*EXERCISE AIM*:
In the material below, find every line containing "speech" and copy that line.

==== INPUT ====

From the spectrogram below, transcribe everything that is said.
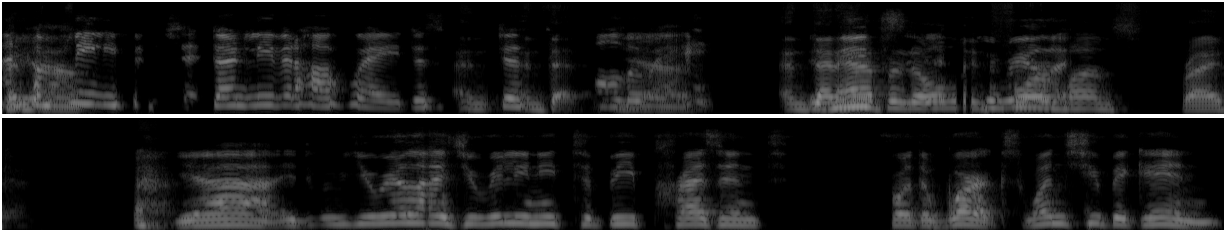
and Yeah. completely finish it don't leave it halfway just and, just and that, all the yeah. way and It that needs- happened only in four reali- months, right? yeah it, you realize you really need to be present for the works once you begin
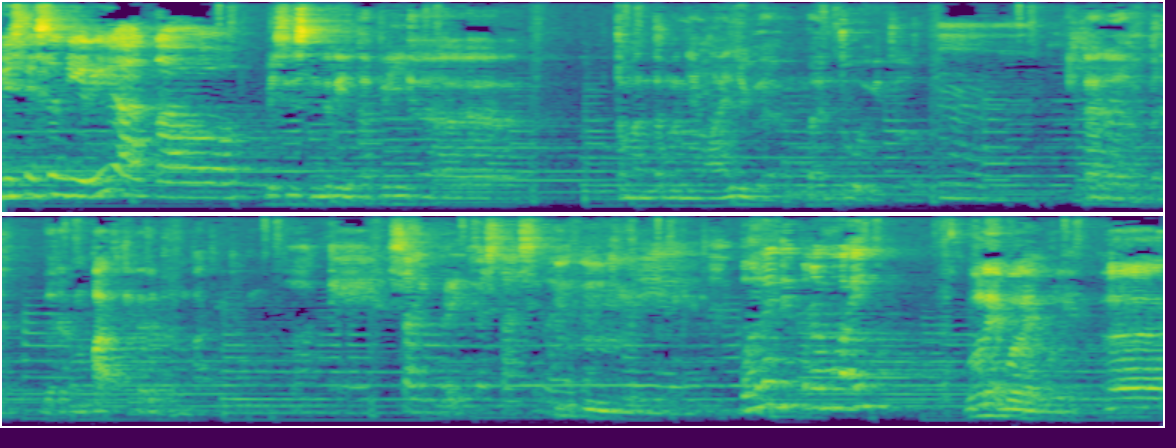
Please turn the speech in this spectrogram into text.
bisnis sendiri atau Bisnis sendiri, tapi eh, teman-teman berempat, kita ada berempat gitu. oke saling berinvestasi lah ya Hmm. Iya, iya. Boleh dipromoin? Boleh, boleh, boleh. Eh,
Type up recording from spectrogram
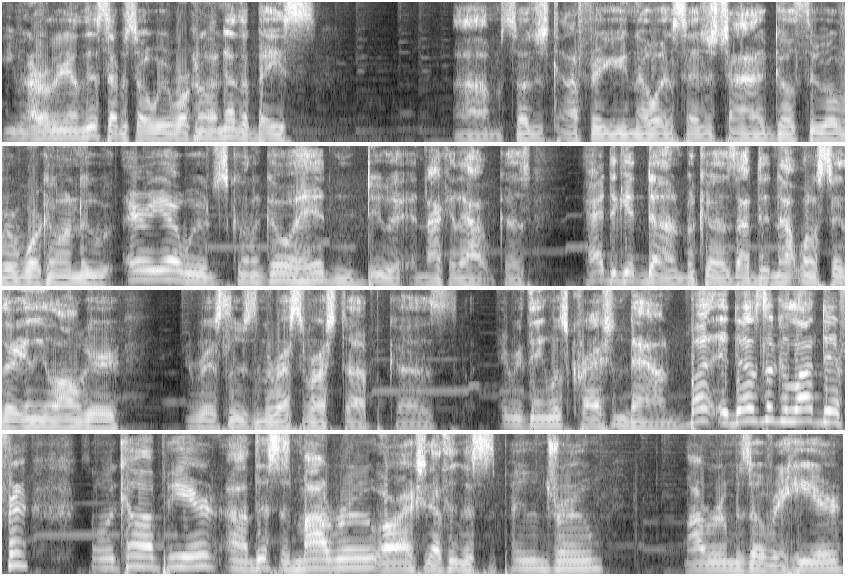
even earlier in this episode we were working on another base um, so I just kind of figured, you know, instead of just trying to go through over working on a new area, we were just going to go ahead and do it and knock it out because I had to get done because I did not want to stay there any longer and risk losing the rest of our stuff because everything was crashing down. But it does look a lot different. So when we come up here, uh, this is my room, or actually I think this is Poon's room. My room is over here.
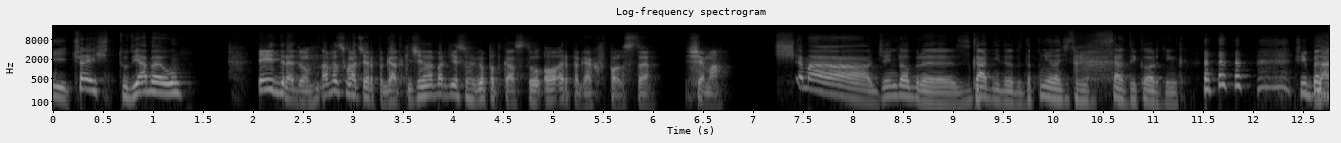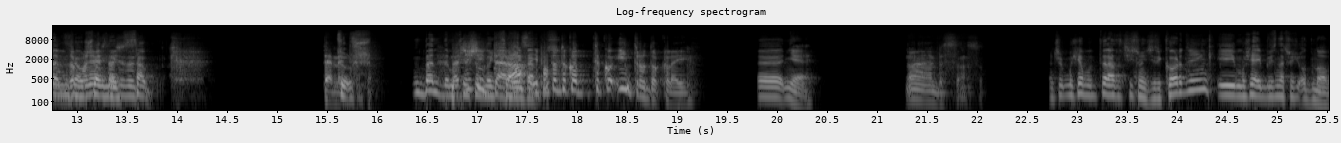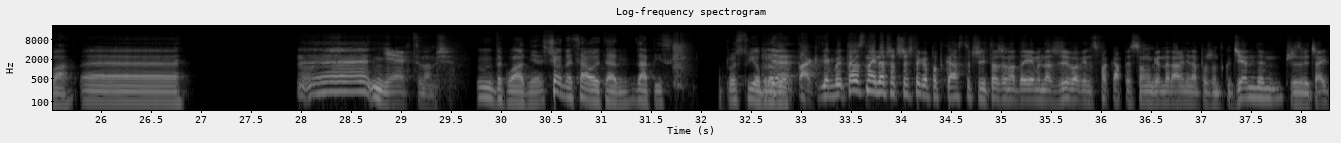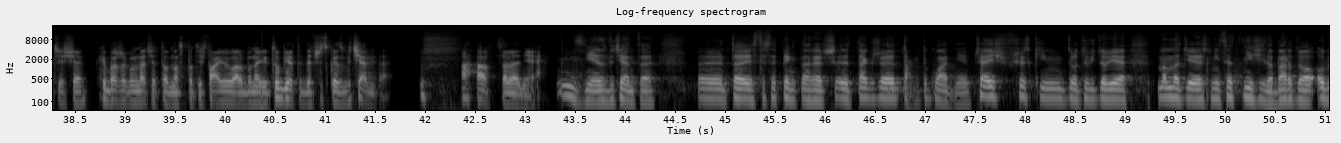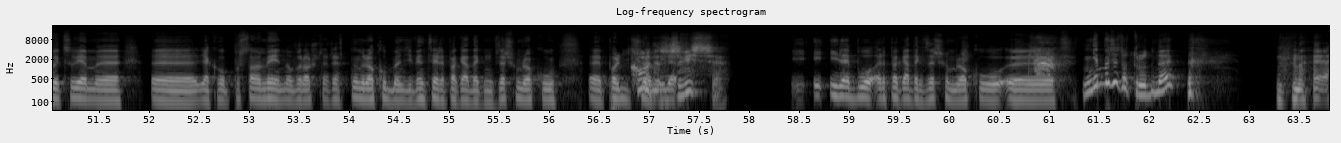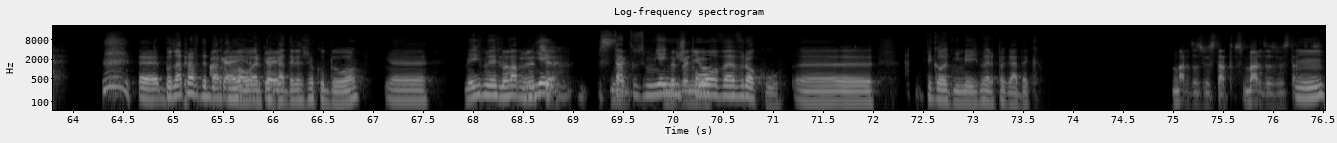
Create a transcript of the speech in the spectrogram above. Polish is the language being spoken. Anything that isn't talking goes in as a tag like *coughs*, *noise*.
I cześć, tu Diabeł. I Dredu. A wysłuchacie RPGatki, czyli najbardziej suchego podcastu o RPGach w Polsce. Siema. Siema! Dzień dobry. Zgadnij, Dredu. Zapomniałem nacisnąć start recording. *laughs* czyli będę Na- musiał ściągnąć... nacisnąć- Cał... Demet. Cóż, będę musiał ściągnąć teraz cały i potem tylko, tylko intro doklej. E, nie. No, bez sensu. Znaczy musiałbym teraz nacisnąć recording i musiałbyś zacząć od nowa. Eee, Eee, nie chce nam się. Mm, dokładnie. Ściągnę cały ten zapis. Po prostu i obrobię. Nie, tak, jakby to jest najlepsza część tego podcastu, czyli to, że nadajemy na żywo, więc fakapy są generalnie na porządku dziennym. Przyzwyczajcie się. Chyba, że oglądacie to na Spotify'u albo na YouTubie, wtedy wszystko jest wycięte. *laughs* Aha, wcale nie. Nic nie jest wycięte. E, To jest też piękna rzecz. E, Także tak, dokładnie. Cześć wszystkim, drodzy widzowie. Mam nadzieję, że nie tęsknicie za bardzo. Obiecujemy e, jako postanowienie noworoczne, że w tym roku będzie więcej RPGadek niż w zeszłym roku. Policzyłem, Kurde, ile, rzeczywiście. I- ile było RPGadek w zeszłym roku. E, Nie będzie to trudne, Nie. e, *laughs* bo naprawdę bardzo Okej, mało okej. RPGadek w zeszłym roku było. E, Mieliśmy No, chyba mniej, status mniej niż połowę w roku. Tygodni mieliśmy RPGadek. Bardzo zły status, bardzo zły status. Mm.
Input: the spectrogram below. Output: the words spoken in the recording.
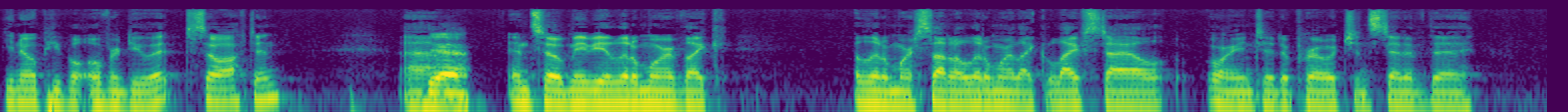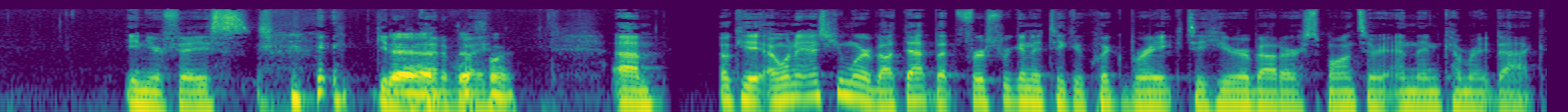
you know, people overdo it so often. Um, Yeah. And so maybe a little more of like a little more subtle, a little more like lifestyle oriented approach instead of the in your face, you know, yeah, kind of way. Um, okay, I want to ask you more about that, but first we're going to take a quick break to hear about our sponsor and then come right back.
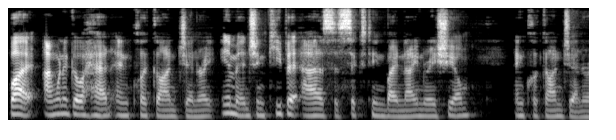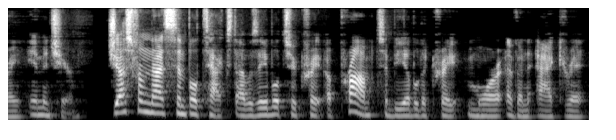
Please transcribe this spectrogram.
But I'm going to go ahead and click on generate image and keep it as a 16 by 9 ratio and click on generate image here. Just from that simple text, I was able to create a prompt to be able to create more of an accurate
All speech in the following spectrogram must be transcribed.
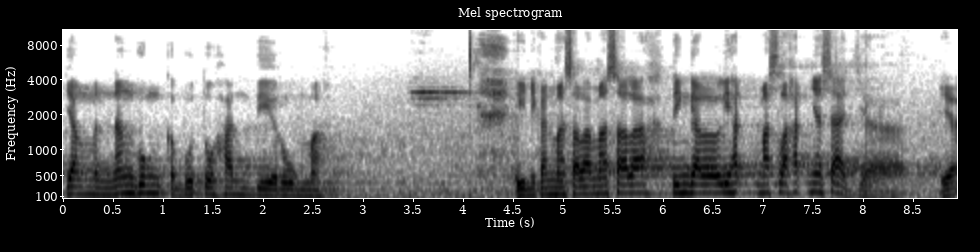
yang menanggung kebutuhan di rumah. Ini kan masalah-masalah tinggal lihat maslahatnya saja, ya.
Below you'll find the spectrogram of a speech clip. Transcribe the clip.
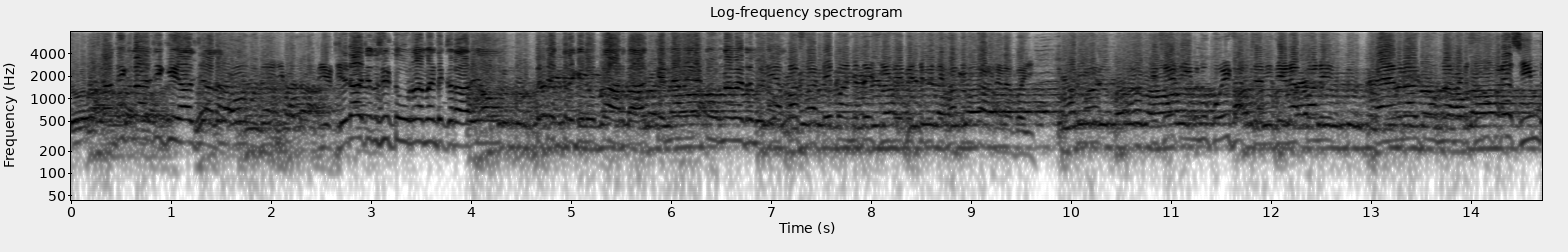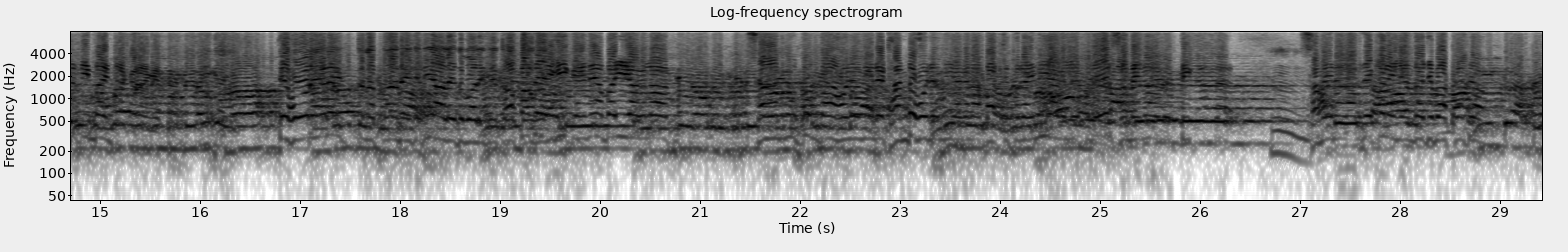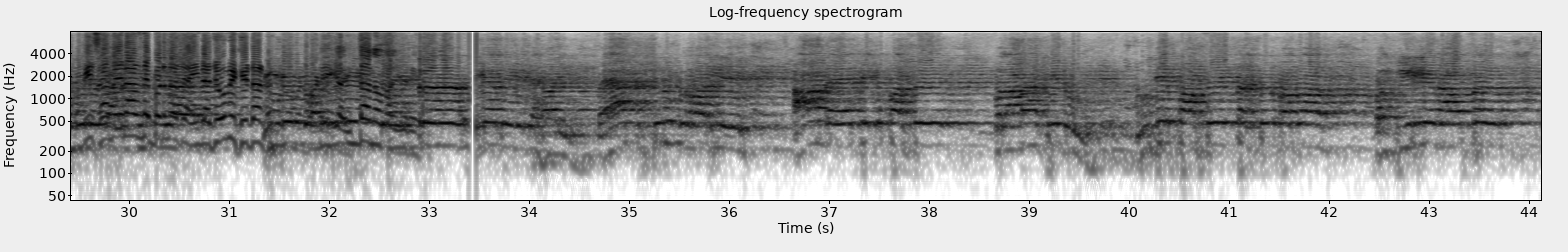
ਚਾਂਦੀ ਕਲਾਸ ਜੀ ਕੀ ਹਾਲ ਚਾਲ ਹੈ ਜਿਹੜਾ ਅੱਜ ਤੁਸੀਂ ਟੂਰਨਾਮੈਂਟ ਕਰਾ ਰਹੇ ਹੋ 75 ਕਿਲੋ ਭਾਰ ਦਾ ਕਿੰਨੇ ਵਜੇ ਟੂਰਨਾਮੈਂਟ ਮਿਲੀ ਆਪਾਂ 5.5 ਦੇ ਜੀ ਦੇ ਵਿੱਚ ਵਿੱਚ ਖਤਮ ਕਰ ਦੇਣਾ ਬਾਈ? ਕਿਸੇ ਟੀਮ ਨੂੰ ਕੋਈ ਖਰਚਾ ਨਹੀਂ ਦੇਣਾ ਆਪਾਂ ਨੇ ਟਾਈਮ ਨਾਲ ਟੂਰਨਾਮੈਂਟ ਸ਼ੁਰੂ ਕਰਿਆ ਸੀਮਤ ਟੀਮਾਂ ਐਂਟਰ ਕਰਾਂਗੇ ਠੀਕ ਹੈ ਜੀ। ਤੇ ਹੋਰ ਜਿਹੜੇ ਕਲੱਬਾਂ ਨੇ ਜਿਹੜੀਆਂ ਆਲੇ ਦੁਆਲੇ ਦੇ ਆਪਾਂ ਤਾਂ ਇਹੀ ਕਹਿੰਦੇ ਆ ਬਾਈ ਅਗਲਾ ਸ਼ਾਮ ਨੂੰ ਪੂਰਾ ਹੋ ਜਾਂਦੀ ਨੇ ਠੰਡ ਹੋ ਜਾਂਦੀ ਹੈ ਅਗਲਾ ਬਚਤ ਰਹਿੰਦੀ ਹੈ ਅਗਲੇ ਸਮੇਂ ਨਾਲ ਰੋਟੀ ਖਾਂਦਾ। ਸਮੇਂ ਨਾਲ ਆਪਦੇ ਘਰੇ ਜਾਂਦਾ ਜਵਾਕਾਂ ਦਾ। ਵੀ ਸਮੇਂ ਨਾਲ ਨਿਬੜਨਾ ਚਾਹੀਦਾ ਜੋ ਵੀ ਖੇਡਾਂ ਠੀਕ ਹੈ ਜੀ। ਧੰਨਵਾਦ ਜੀ। ਮੈਚ ਸ਼ੁਰੂ ਕਰਵਾ ਦਈਏ ਆ ਮੈਚ ਇੱਕ ਪਾਸੇ ਬੁਲਾਰਾ ਖੇਡੂ ਦੂਜੇ ਪਾਸੇ ਧਰਮਨ ਬਾਬਾ ਫਕੀਰੀ ਅਨਾਸ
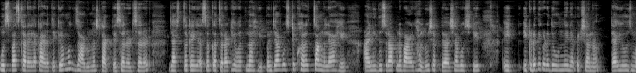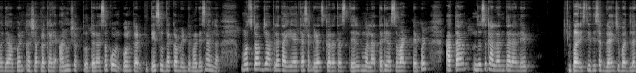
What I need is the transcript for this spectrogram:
पुसपास करायला काढते किंवा मग झाडूनच टाकते सरळ सरळ. जास्त काही असं कचरा ठेवत नाही. पण ज्या गोष्टी खरंच चांगल्या आहे आणि दुसरं आपलं बाळ घालू शकते अशा गोष्टी इक इकडे तिकडे देऊन देण्यापेक्षा ना त्या यूजमध्ये आपण अशा प्रकारे आणू शकतो. तर असं कोण कोण करते ते सुद्धा कमेंटमध्ये सांगा. मोस्ट ऑफ ज्या आपल्या ताई आहे त्या सगळ्याच करत असतील. मला तरी असं वाटतंय. पण आता जसं कालांतराने परिस्थिती सगळ्यांची बदलत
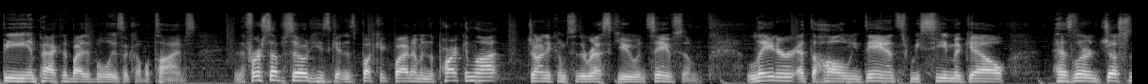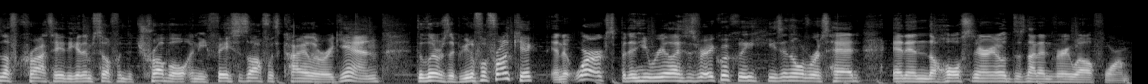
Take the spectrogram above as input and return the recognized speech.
be impacted by the bullies a couple times. In the first episode, he's getting his butt kicked by them in the parking lot. Johnny comes to the rescue and saves him. Later, at the Halloween dance, we see Miguel has learned just enough karate to get himself into trouble and he faces off with Kyler again, delivers a beautiful front kick and it works, but then he realizes very quickly he's in over his head and then the whole scenario does not end very well for him.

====

*COMPLETED TASK*:
Please turn the speech in this spectrogram into text.
Create a transcript of the speech in the spectrogram above. Polish is the language being spoken. Anything that isn't talking goes in as a tag like *coughs*, *noise*.
All speech in the following spectrogram must be transcribed.
Below you'll find the spectrogram of a speech clip. Transcribe the clip.
Take the spectrogram above as input and return the recognized speech.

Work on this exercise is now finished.